Image 3
When we arrived in March 2010, in the midst of preparations for Africa’s first ever Soccer World Cup, I was very determined to methodically check off the typical post-move stuff before exploring the new world around us: open bank account, get phone, internet, sign school forms, find doctors, buy a car...

Continued on The International Wanderer's website...

  • Image 1: The vast and open landscapes of Southern Africa are what we fell in love with (though in that particular instance we were stopped because of several - yes several - flat tires and would have welcomed a slightly less vast and deserted landscape around us) - Namibia 2012
  • Image 2: Also taken in Namibia, I love this picture as it shows the extent of our travels far off of our life's path up until that point.
  • Image 3: Just outside the Northern Suburbs of Johannesburg, the lovely mountain range of the Magaliesberg in all its wintery beauty. 

Where have your international wanderings taken you? What memories color your lenses?

May 2, 2014

What Expats in Joburg are Saying About Their Internet Providers

I recently posted the following on my Facebook page, which I had received from a newly arrived expat:

I have an update for internet.

We went with Afrihost CAPPED, at 100 GB. I've got my Netflix up and running and they don't shape your data!!! We are going to get them to change our line out so we can get 10MB. I'm happy with it! I also have iBurst as a back up (I depend on the internet to work).

Please comment if you have anything to add to this. (We also had Afrihost and were very happy with them).

This post received a long list of replies, and I decided to add all of them into this blog post for those of you who are still looking for, if not perfect, at least better internet. Afrihost seems to take home First Prize, with Neotel as the Runner-Up, but there seem to be some issues with inconsistent speed. I should mention, however, that the line speed (at least I believe this is true) depends on whatever Telkom line goes to your house. So if Afrihost is slow, it's because the Telkom line only goes up to 4 Mbps, as was the case for us. If you're lucky, you have a 10 Mbps line and all is dandy.

Speeds you can probably only dream of in South Africa. Although I don't wish Comcast on anyone!

Here are all the responses:
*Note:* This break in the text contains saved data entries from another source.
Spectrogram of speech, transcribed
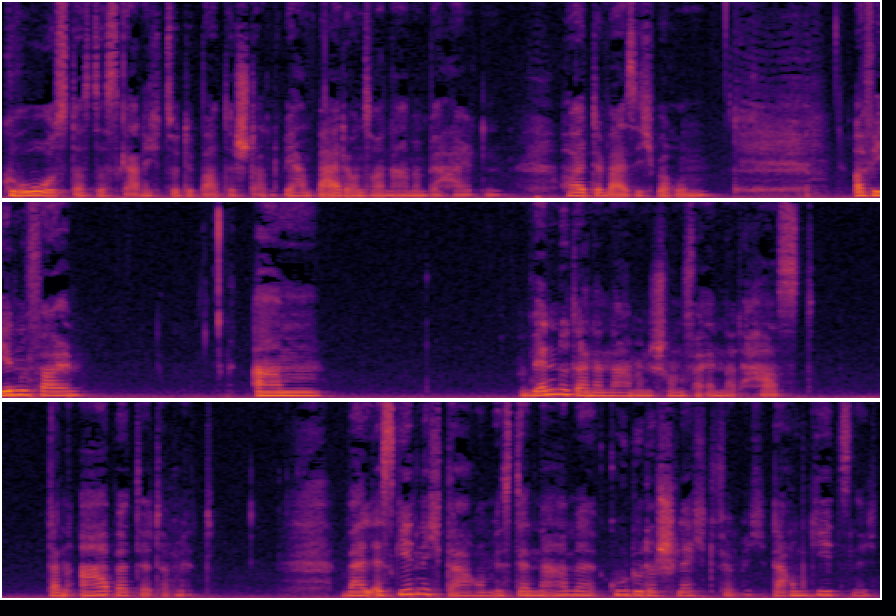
groß, dass das gar nicht zur Debatte stand. Wir haben beide unsere Namen behalten. Heute weiß ich warum. Auf jeden Fall, ähm, wenn du deinen Namen schon verändert hast, dann arbeite damit. Weil es geht nicht darum, ist der Name gut oder schlecht für mich. Darum geht es nicht.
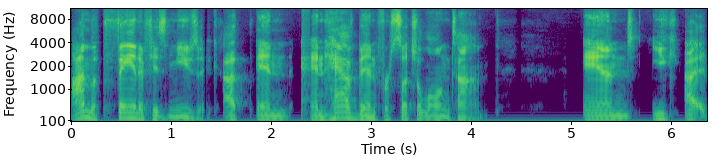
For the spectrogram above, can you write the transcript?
I'm a fan of his music. I and and have been for such a long time. And you I,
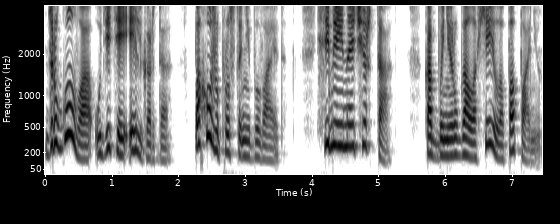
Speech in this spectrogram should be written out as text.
Другого у детей Эльгарда, похоже, просто не бывает. Семейная черта, как бы ни ругала Хейла папаню.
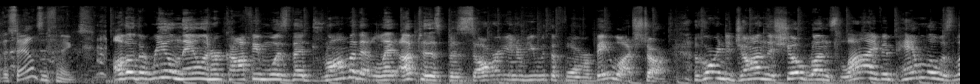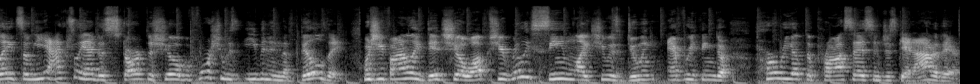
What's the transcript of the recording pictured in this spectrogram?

Excellent! My husband and I have mtn and it is absolute crap. Totally unreliable plus they made is sign a contract. They are pressuring us to sign up again but based on this and other posts from your page we are going w afrihost. I signed up for unotelly as well which works beautifully. Netflix, radio etc from home (canada) is all available. Your blog is a gold mine for us! Thank you so much. Keep writing....we need you!
I am on a Durban Estate which only allows Atec service provider. I most certainly DO NOT recommend ATEC. While i have found that the connection is certainly reliable, but we have had many issues in the past (which remain unresolved) where we were billed for data we did not use, discrepancies between usage and billing, and at one stage our historical data usage was changing each time I looked at my account online! It was brought to their attention with head office - they denied it was possible, but after much to- and fro- ing, meeting with their MD and Head Developer and providing them with screenshots of changing historical records they conceded that it was happening!! It remains unresolved. Frustrating thing for us is that our estate allows no other option.
We are on a 4MB line with Afrihost. They have exceeded all my expectations. They also manage my line which is awesome - so if my adsl is not working I do not have to call Telkom and wait forever! Afrihost sort it out! Recently we also got a dongle from them that is extremely useful as it is portable it comes with 3GB data and 2GB data free. The kids can take it with and tether their tablets or phones to it and it is much cheaper than the Mtn data! Top ups on this device are very easy from the Client Zone. The other fantastic thing is that there are no contracts with Afrihost and everything is on a month to month basis!
Thank you... information logged in anticipation of a move to Cape Town in November. I have found your blog sooooo helpful. Thank you!
I have found that Afrihost is really inconsistent in their speed though...we are going to try Neotel!

What's been YOUR experience? Please leave a comment - a future expat will be extremely grateful!